[Start of Attachment]

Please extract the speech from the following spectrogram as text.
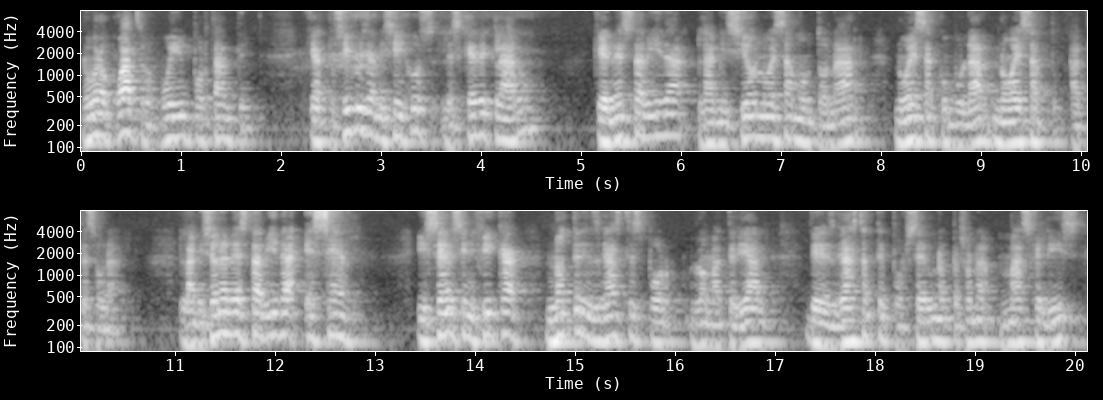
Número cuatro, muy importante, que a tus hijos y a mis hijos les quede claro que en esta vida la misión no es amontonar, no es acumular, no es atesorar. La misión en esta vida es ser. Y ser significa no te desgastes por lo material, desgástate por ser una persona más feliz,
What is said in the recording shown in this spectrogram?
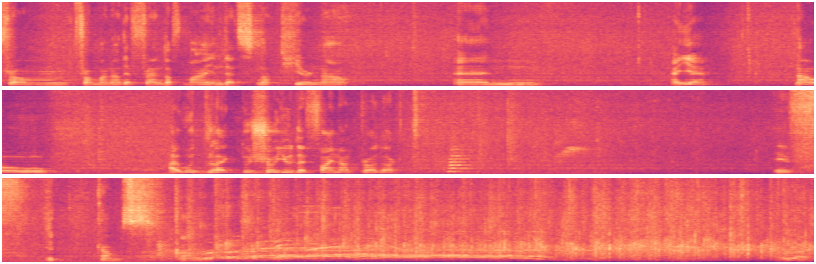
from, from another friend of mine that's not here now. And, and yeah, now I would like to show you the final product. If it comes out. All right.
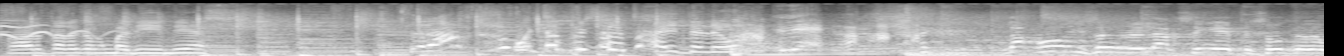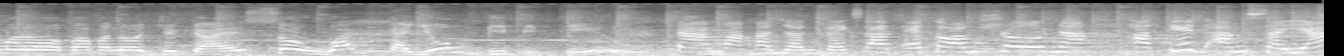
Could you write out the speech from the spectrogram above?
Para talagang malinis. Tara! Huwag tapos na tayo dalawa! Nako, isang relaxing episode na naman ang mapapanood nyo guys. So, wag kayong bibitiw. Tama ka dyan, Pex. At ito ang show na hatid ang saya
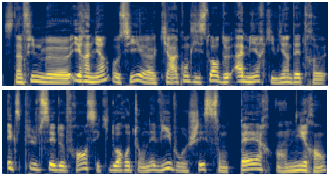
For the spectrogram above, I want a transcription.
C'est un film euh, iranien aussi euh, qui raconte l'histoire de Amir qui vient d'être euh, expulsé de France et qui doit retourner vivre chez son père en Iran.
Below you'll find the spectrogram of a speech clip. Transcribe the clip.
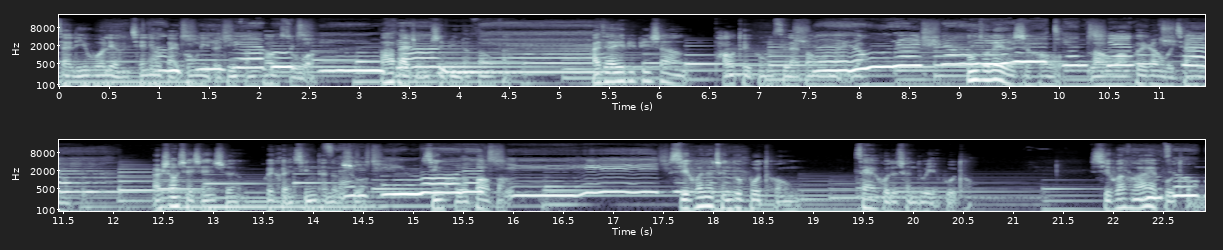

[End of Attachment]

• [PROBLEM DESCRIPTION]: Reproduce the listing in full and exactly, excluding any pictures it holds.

• [EXERCISE ANSWER]:
Please extract the speech from the following spectrogram as text.
Número cuatro, muy importante, que a tus hijos y a mis hijos les quede claro que en esta vida la misión no es amontonar, no es acumular, no es atesorar. La misión en esta vida es ser. Y ser significa no te desgastes por lo material, desgástate por ser una persona más feliz,
What is said in the recording shown in this spectrogram?
from, from another friend of mine that's not here now. And, and yeah, now I would like to show you the final product. If it comes out. All right.
Could you write out the speech from the spectrogram above?
Para talagang malinis. Tara! Huwag tapos na tayo dalawa! Nako, isang relaxing episode na naman ang mapapanood nyo guys. So, wag kayong bibitiw. Tama ka dyan, Pex. At ito ang show na hatid ang saya
For the spectrogram above, I want a transcription.
C'est un film euh, iranien aussi euh, qui raconte l'histoire de Amir qui vient d'être euh, expulsé de France et qui doit retourner vivre chez son père en Iran.
Below you'll find the spectrogram of a speech clip. Transcribe the clip.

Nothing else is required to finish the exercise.